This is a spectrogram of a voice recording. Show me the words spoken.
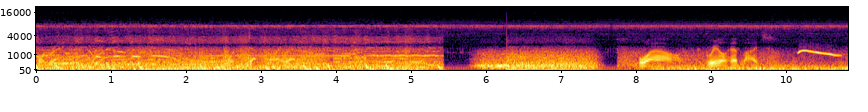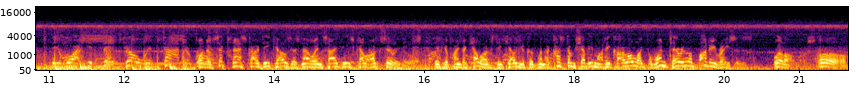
We're ready. We're definitely ready. Wow, real headlights. You watch it, go. It's time to One of six NASCAR decals is now inside these Kellogg cereals. If you find a Kellogg's decal, you could win a custom Chevy Monte Carlo like the one Terry Labonte races. Well, almost. Oh,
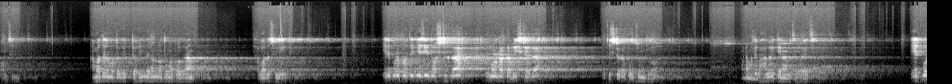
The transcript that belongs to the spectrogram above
কম ছিল। আমাদের মতো বিত্তহীনদের অন্যতম প্রধান খাবারও ছিল এটি। এরপরে প্রতি কেজি দশ টাকা, পনেরো টাকা, বিশ টাকা পঁচিশ টাকা পর্যন্ত মোটামুটি ভালোই কেনা বেচা হয়েছে। এরপর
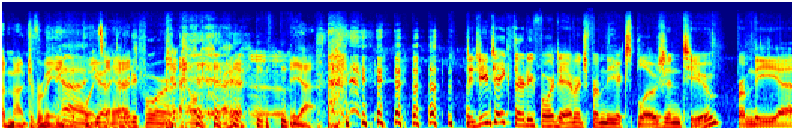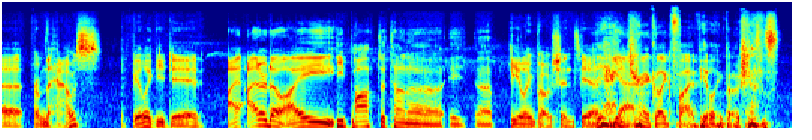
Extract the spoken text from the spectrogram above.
amount of remaining hit Yeah, you points got I had. 34 health, right? Yeah. Did you take 34 damage from the explosion too? From the uh from the house? I feel like he did. I, I don't know. I he popped a ton of uh, Healing potions, yeah. Yeah, Yeah. he drank like five healing potions.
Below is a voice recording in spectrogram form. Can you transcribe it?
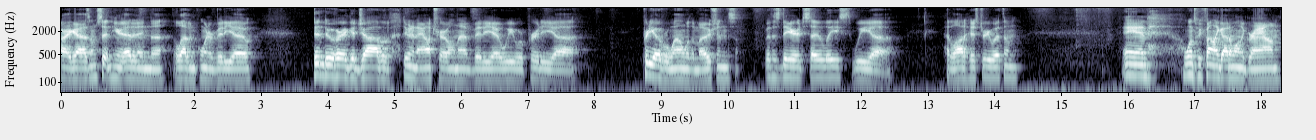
All right, guys, I'm sitting here editing the 11 pointer video. Didn't do a very good job of doing an outro on that video. We were pretty, uh, pretty overwhelmed with emotions with this deer, to say the least. We uh, had a lot of history with him, and once we finally got him on the ground,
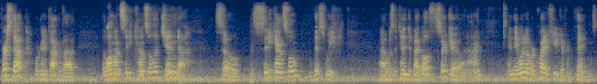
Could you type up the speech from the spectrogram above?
First up, we're going to talk about the Longmont City Council agenda. So, the City Council this week uh, was attended by both Sergio and I, and they went over quite a few different things.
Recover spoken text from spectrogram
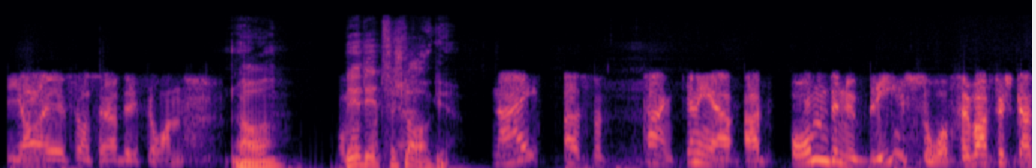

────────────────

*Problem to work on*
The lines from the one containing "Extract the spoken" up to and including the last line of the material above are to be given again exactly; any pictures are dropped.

*Final answer*
Extract the spoken text from the spectrogram above.
amount of remaining hit Yeah, you points got I had. 34 health, right? Yeah. Did you take 34 damage from the explosion too? From the uh from the house? I feel like he did. I, I don't know. I he popped a ton of uh, Healing potions, yeah. Yeah, Yeah. he drank like five healing potions.
Below is a voice recording in spectrogram form. Can you transcribe it?
All right, guys, I'm sitting here editing the 11 pointer video. Didn't do a very good job of doing an outro on that video. We were pretty, uh, pretty overwhelmed with emotions with this deer, to say the least. We uh, had a lot of history with him, and once we finally got him on the ground,
Could you type up the speech from the spectrogram above?
First up, we're going to talk about the Longmont City Council agenda. So, the City Council this week uh, was attended by both Sergio and I, and they went over quite a few different things.
Recover spoken text from spectrogram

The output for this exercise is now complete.